*** GIVEN RECORDS Section Begins ***
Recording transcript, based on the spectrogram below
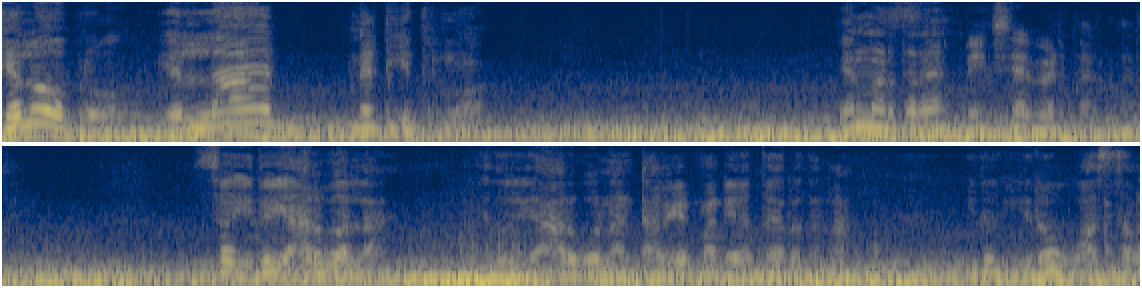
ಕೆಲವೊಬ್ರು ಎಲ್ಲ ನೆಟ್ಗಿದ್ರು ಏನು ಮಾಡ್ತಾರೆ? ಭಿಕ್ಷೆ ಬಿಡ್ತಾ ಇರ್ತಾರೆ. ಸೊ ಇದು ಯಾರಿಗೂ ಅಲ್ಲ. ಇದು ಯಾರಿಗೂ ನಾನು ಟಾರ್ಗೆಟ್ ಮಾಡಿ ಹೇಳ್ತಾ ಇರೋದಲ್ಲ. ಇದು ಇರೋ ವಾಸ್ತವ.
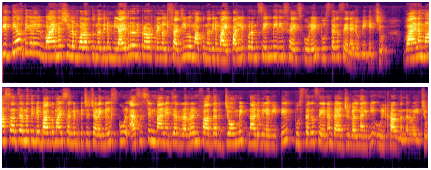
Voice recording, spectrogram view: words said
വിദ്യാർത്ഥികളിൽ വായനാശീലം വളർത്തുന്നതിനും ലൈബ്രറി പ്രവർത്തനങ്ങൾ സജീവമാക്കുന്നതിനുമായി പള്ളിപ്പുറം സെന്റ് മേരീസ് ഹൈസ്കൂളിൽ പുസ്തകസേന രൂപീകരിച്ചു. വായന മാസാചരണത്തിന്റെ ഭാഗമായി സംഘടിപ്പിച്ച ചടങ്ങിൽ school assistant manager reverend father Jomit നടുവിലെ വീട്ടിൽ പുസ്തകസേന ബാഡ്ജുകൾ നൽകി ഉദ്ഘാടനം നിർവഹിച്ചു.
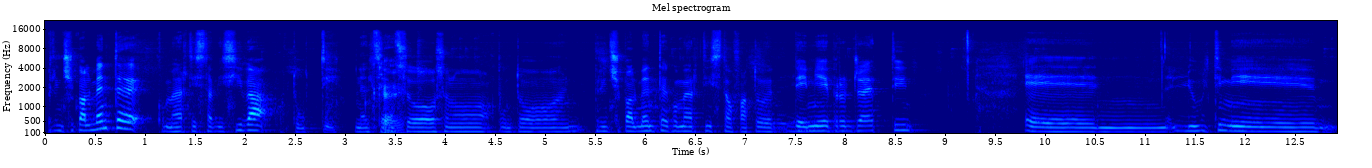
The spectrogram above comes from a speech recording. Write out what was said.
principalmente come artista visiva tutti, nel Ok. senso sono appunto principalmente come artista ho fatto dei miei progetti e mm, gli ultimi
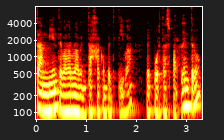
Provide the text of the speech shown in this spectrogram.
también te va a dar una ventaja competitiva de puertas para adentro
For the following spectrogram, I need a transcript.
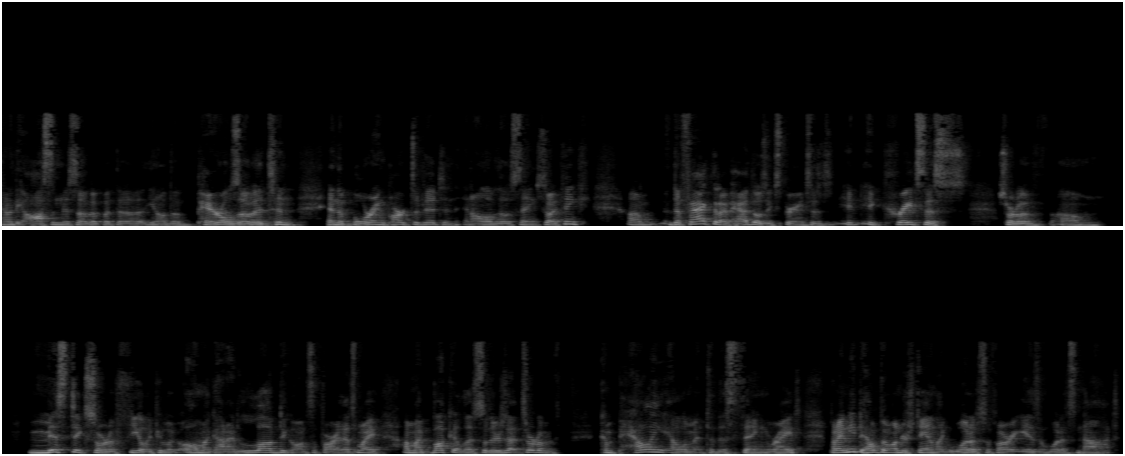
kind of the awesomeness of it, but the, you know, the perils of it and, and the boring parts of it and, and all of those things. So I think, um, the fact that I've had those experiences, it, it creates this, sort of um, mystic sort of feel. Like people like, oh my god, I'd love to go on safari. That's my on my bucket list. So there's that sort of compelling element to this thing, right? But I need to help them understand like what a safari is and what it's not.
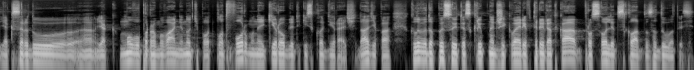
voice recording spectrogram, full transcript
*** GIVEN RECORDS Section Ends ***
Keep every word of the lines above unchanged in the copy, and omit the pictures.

RESPONSE AREA |
Recording transcript, based on the spectrogram below
ಕೆಲವೊಬ್ರು ಎಲ್ಲ ನೆಟ್ಗಿದ್ರು ಏನು ಮಾಡ್ತಾರೆ? ಭಿಕ್ಷೆ ಬಿಡ್ತಾ ಇರ್ತಾರೆ. ಸೊ ಇದು ಯಾರಿಗೂ ಅಲ್ಲ. ಇದು ಯಾರಿಗೂ ನಾನು ಟಾರ್ಗೆಟ್ ಮಾಡಿ ಹೇಳ್ತಾ ಇರೋದಲ್ಲ. ಇದು ಇರೋ ವಾಸ್ತವ.
Voice recording, spectrogram view: words said
വിദ്യാർത്ഥികളിൽ വായനാശീലം വളർത്തുന്നതിനും ലൈബ്രറി പ്രവർത്തനങ്ങൾ സജീവമാക്കുന്നതിനുമായി പള്ളിപ്പുറം സെന്റ് മേരീസ് ഹൈസ്കൂളിൽ പുസ്തകസേന രൂപീകരിച്ചു. വായന മാസാചരണത്തിന്റെ ഭാഗമായി സംഘടിപ്പിച്ച ചടങ്ങിൽ school assistant manager reverend father Jomit നടുവിലെ വീട്ടിൽ പുസ്തകസേന ബാഡ്ജുകൾ നൽകി ഉദ്ഘാടനം നിർവഹിച്ചു.
The spectrogram above comes from a speech recording. Write out what was said.
principalmente come artista visiva tutti, nel Ok. senso sono appunto principalmente come artista ho fatto dei miei progetti e mm, gli ultimi
Provide the text of the speech shown in this spectrogram.
también te va a dar una ventaja competitiva de puertas para adentro
For the following spectrogram, I need a transcript.
kind of the awesomeness of it, but the, you know, the perils of it and, and the boring parts of it and, and all of those things. So I think, um, the fact that I've had those experiences, it, it creates this, sort of um, mystic sort of feel. Like people like, oh my god, I'd love to go on safari. That's my on my bucket list. So there's that sort of compelling element to this thing, right? But I need to help them understand like what a safari is and what it's not.
voice recording spectrogram, full transcript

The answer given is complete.